As the last four years have demonstrated, the US and NATO are not going to become directly involved in military confrontation between Russia and Ukraine. Moscow understands this well. It correctly calculated that intimidating Ukraine in the Azov Sea would lead to loud condemnations of Russian behaviour with no serious consequences.
The problem facing Western countries is two-fold: Moscow prioritizes its objectives in Ukraine over relations with the West, and it retains vast capacity to inflict damage on Ukraine by stoking conflict and strangling its economy.
The Kremlin has become used to Western sanctions and other instruments of pressure, concluding that it can live with them despite their inconvenience.
In an interview with the Financial Times in October, Deputy Foreign Minister Sergei Ryabkov said that Russia viewed the West ‘as an adversary that acts to undermine Russia’s positions and Russia’s perspective for normal development’. He went on to question why Russia should care about its standing among Western countries.
Many in North America and Europe struggle to understand why Moscow thinks this way because they have not yet come to terms with the failure of the European security model introduced at the end of the Cold War.

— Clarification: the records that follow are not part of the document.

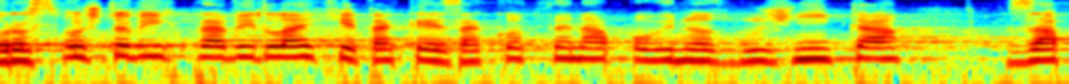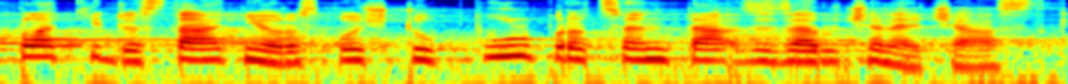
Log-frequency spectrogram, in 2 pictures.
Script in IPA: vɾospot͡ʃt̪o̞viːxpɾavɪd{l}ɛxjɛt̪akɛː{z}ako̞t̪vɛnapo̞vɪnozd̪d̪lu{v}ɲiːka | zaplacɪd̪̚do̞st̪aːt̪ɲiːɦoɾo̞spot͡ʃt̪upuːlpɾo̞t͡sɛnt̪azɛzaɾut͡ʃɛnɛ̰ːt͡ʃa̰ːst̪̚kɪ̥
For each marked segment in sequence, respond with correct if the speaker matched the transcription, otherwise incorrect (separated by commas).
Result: correct, correct, incorrect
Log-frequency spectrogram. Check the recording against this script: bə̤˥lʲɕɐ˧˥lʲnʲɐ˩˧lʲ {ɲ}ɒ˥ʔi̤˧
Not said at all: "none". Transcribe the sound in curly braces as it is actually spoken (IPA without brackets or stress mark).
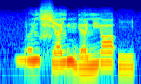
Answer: j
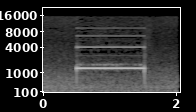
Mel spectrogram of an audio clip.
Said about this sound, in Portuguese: Deixa o recado após o bip.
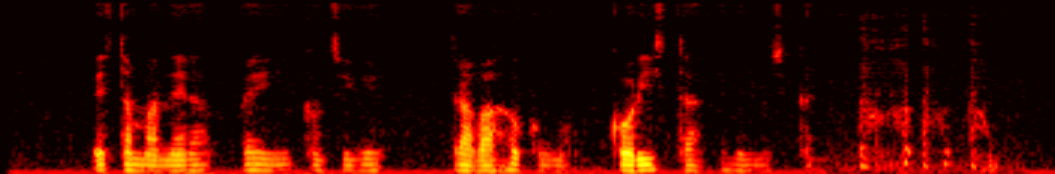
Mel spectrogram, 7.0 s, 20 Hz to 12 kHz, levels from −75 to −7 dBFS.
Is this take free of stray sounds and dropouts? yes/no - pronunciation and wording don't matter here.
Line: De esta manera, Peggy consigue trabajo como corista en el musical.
no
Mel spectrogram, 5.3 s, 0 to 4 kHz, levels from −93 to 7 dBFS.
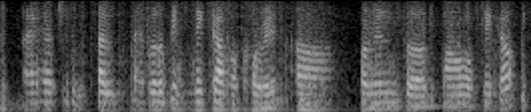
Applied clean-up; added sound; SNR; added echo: neural mask model RNNoise.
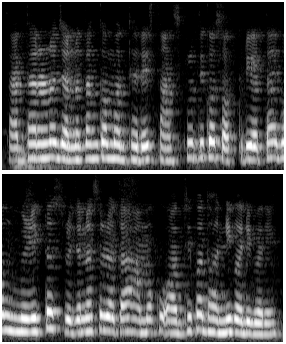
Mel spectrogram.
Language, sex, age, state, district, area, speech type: Odia, female, 18-30, Odisha, Cuttack, urban, spontaneous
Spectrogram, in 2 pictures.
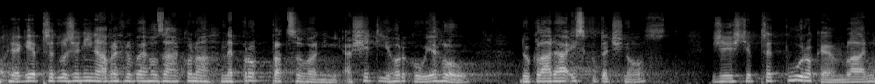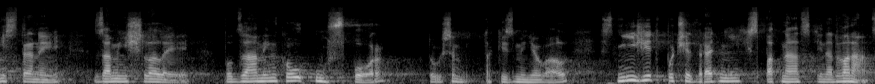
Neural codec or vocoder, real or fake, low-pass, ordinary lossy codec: vocoder, 44.1 kHz, 128 mel bands, Pupu-Vocoder; fake; 14.4 kHz; Opus, 16 kbps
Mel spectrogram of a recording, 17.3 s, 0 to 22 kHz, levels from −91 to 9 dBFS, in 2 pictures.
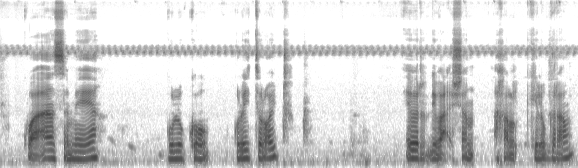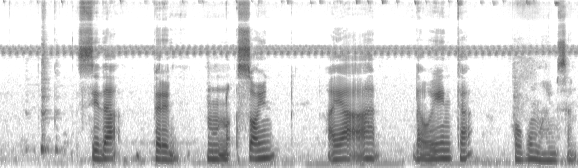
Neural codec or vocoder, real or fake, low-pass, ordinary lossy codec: none; real; none; none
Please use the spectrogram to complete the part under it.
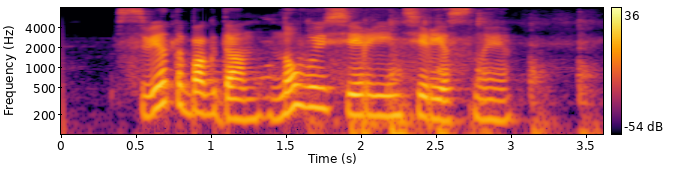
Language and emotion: Russian, positive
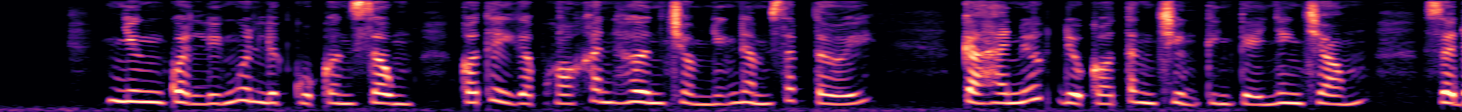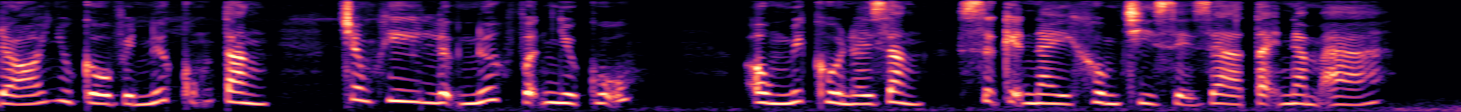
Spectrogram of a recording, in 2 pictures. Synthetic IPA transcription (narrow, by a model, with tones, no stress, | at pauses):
ɲɨ˧ŋkwaː˧˩nli˨˦ŋwənlɨ˨˩kːu˧˩əkɔ˧˩nsə˧wŋ͡mkɔ˨˦t̪ʰe˧˩ɣa˨˩p̚xɔ˨˦xa˧nɦəː˧nt͡ɕɔ˧wŋ͡mɲɨ̰˧˥ŋna˧msa˦˥p̚t̪əː˨˦jkaː˧˩ɦaː˧jnɨ˦˥ək̚ɗe˨˩wkɔ˨˦t̪a˧ŋt͡ɕɨ˧˩əŋkï˧ŋ̟t̪e˨˦ɲa˧jŋt͡ɕɔ˨˦wŋ͡m | z̥ɔ˧˩ɗɔ˨˦ɲu˧kə˨˩wve˨˩nɨ˦˥əkːʊ̰˧˥ŋ͡mt̪a˧ŋ | t͡ɕɔ˧wŋ͡mxi˧lɨ̰˧˨ŋnɨ˦˥ək̚və̰˧˥nɲi˨˧əwkṵ˧˥ | ʔə˧wŋ͡mmi˦˥k̚ʰo˧nɔ˨˦jza˨˩ŋsɨ̰˧˨kḭ˧˨ənːa˨˩jxə˧wŋ͡mt͡ɕi˧˩sa˧˩zaː˧t̪a̰ː˧˨jnaː˧mʔaː˨˦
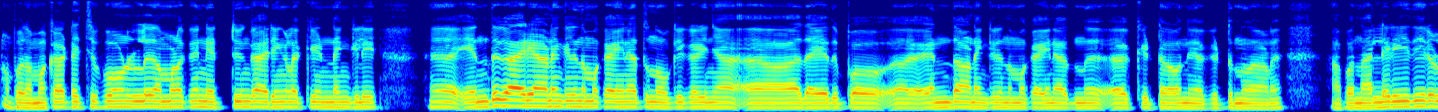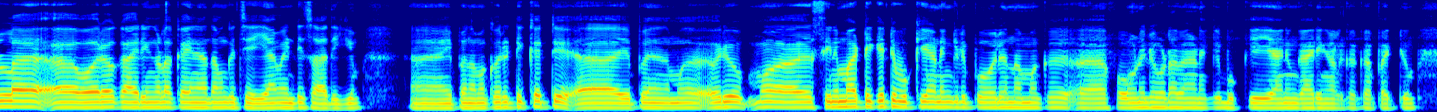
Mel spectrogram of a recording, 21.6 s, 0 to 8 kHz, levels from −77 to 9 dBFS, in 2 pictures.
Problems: none marked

This model was based on the concept of cooperation and integration. When Russia showed in Georgia in 2008 and in Ukraine in 2014 that it was prepared to tear up this framework, NATO countries believed they were responding to specific crises rather than a broader attack on their vision of European security.
The tools of crisis management are not the same as those for addressing the long-term threat of the type posed by Russia. The Kremlin’s vision of European security is based on a right to control its neighbours and veto NATO decision-making.
Russia’s actions against Ukrainian naval forces last week were designed to underline its influence over Ukraine and show that the West is powerless to respond. Moscow knows NATO will not deploy naval forces close to the Kerch strait since such a move would increase tensions rather than reduce them.
This effectively gives Russia carte blanche to continue its intrusive checks on Ukrainian shipping entering and leaving the Azov Sea, with clear consequences for the future viability of Ukraine’s two ports at Mariupol and Berdyansk. In 2017, 25 per cent of Ukraine’s metal exports passed through the two ports.
Since there is no obvious way to prevent Russia from controlling this part of Ukraine’s maritime border, the most effective option for Western countries will be to assist Ukraine in upgrading railway links and expanding other port facilities to bypass the Azov Sea. Mariupol is home to Ukraine’s second-largest steel works and lacks rail capacity to reach Ukrainian Black Sea ports.
The Western response to Russian aggression against Ukraine since 2014 has been to pursue a policy with three elements: political and practical support to Ukraine to resist Russian pressure, sanctions targeted at Russian individuals and sectors of the Russian economy, and the re-building of NATO’s badly neglected collective defence capabilities.
These are the right tools for managing the challenge posed by Russia even if they are not yet part of a long-term concept for doing so.
While the Russian system conducts some foreign policy with considerable skill, its miscalculations can also be glaring. The timing of last week’s Azov Sea incidents could scarcely have been worse. They resulted in the cancellation of the planned meeting this weekend of President Putin with Donald Trump at the G20. Ahead of the EU’s review of sanctions this month, Moscow has given a further reason to keep them in place. Finally, in the run up to presidential elections in Ukraine in March, Russia has strengthened the position of President Petro Poroshenko and other political forces in Ukraine calling for integration with the West.
he German chancellor, Angela Merkel, warned in 2014 that a ‘long breath’ would be necessary to resolve the West’s confrontation with Russia over Ukraine.
It is still not clear whether the West has the resolve to play the long game with Russia and persuade it over time to revise its foreign and security policy. But last week’s events have shown again that Moscow is capable of making serious mistakes, and such resolve could pay dividends.
John Lough, Associate Fellow, Russia and Eurasia Programme.